He and his fellow European competitors will again be put through their paces with a series of challenging tests against the clock, including precision parking, slalom courses, circuit driving and skid pan driving, the latter of which involves driving on a wet and polished concrete surface without the help of the vehicle’s Anti-Lock Braking System (ABS).
Brad spent the first four years of his policing career working on the intervention team, responding to urgent 999 calls from the public. He became eligible to join the Institute of Advanced Motorists (IAM) after qualifying as a response driver in June 2020, at a time when the country was gripped by the coronavirus pandemic.
He said: “I pride myself on being a response driver and have been representing the police, and Hertfordshire Constabulary, throughout the competition. I have gained all my tactical driving experience through the police, and without my training and qualification I wouldn’t have got as far as I have in this competition, so I am very grateful to the constabulary.
“I’ve always had an interest in cars and my police training taught me how to have a ‘driveology’; how to drive safely but effectively with no risk to others. I learned how to execute manoeuvres, how to read the road ahead, and how to anticipate what other drivers are going to do before they even do it. Maintaining your car is also a big part of the training; you’re shown how to look after it by checking the oil levels and tyre pressures and keeping it looking presentable.”
So what should motorists do if they see an emergency vehicle responding on blue lights approaching them in their rear view mirror?
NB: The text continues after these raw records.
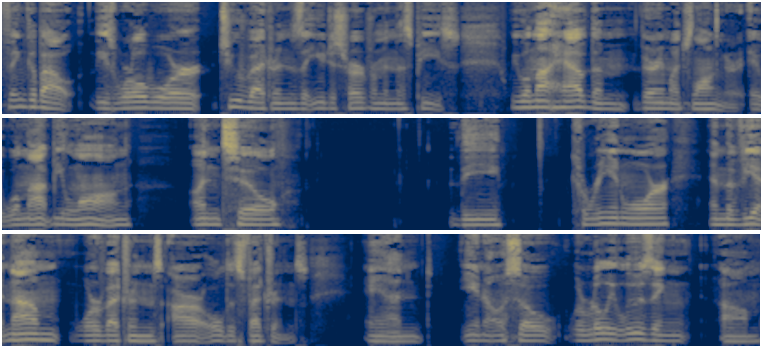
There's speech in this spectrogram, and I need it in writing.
think about these World War II veterans that you just heard from in this piece we will not have them very much longer. It will not be long until the Korean War and the Vietnam War veterans are our oldest veterans. And, you know, so we're really losing um,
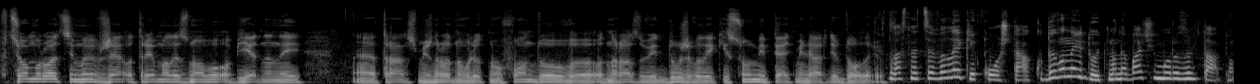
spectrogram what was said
В цьому році ми вже отримали знову об'єднаний транш Міжнародного валютного фонду в одноразовій дуже великій сумі 5 мільярдів доларів. Власне, це великі кошти. А куди вони йдуть? Ми не бачимо результату.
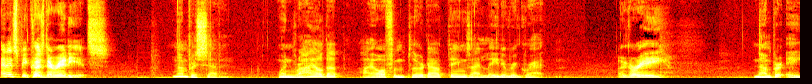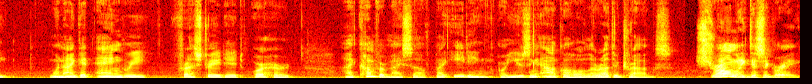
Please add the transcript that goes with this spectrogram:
And it's because they're idiots. Number seven, when riled up, I often blurt out things I later regret. Agree. Number eight, when I get angry, frustrated, or hurt, I comfort myself by eating or using alcohol or other drugs. Strongly disagree.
“Always be aware of your surroundings, stay calm, and wait until there’s a safe space to pull to the left, stop, and let them pass,” says Brad.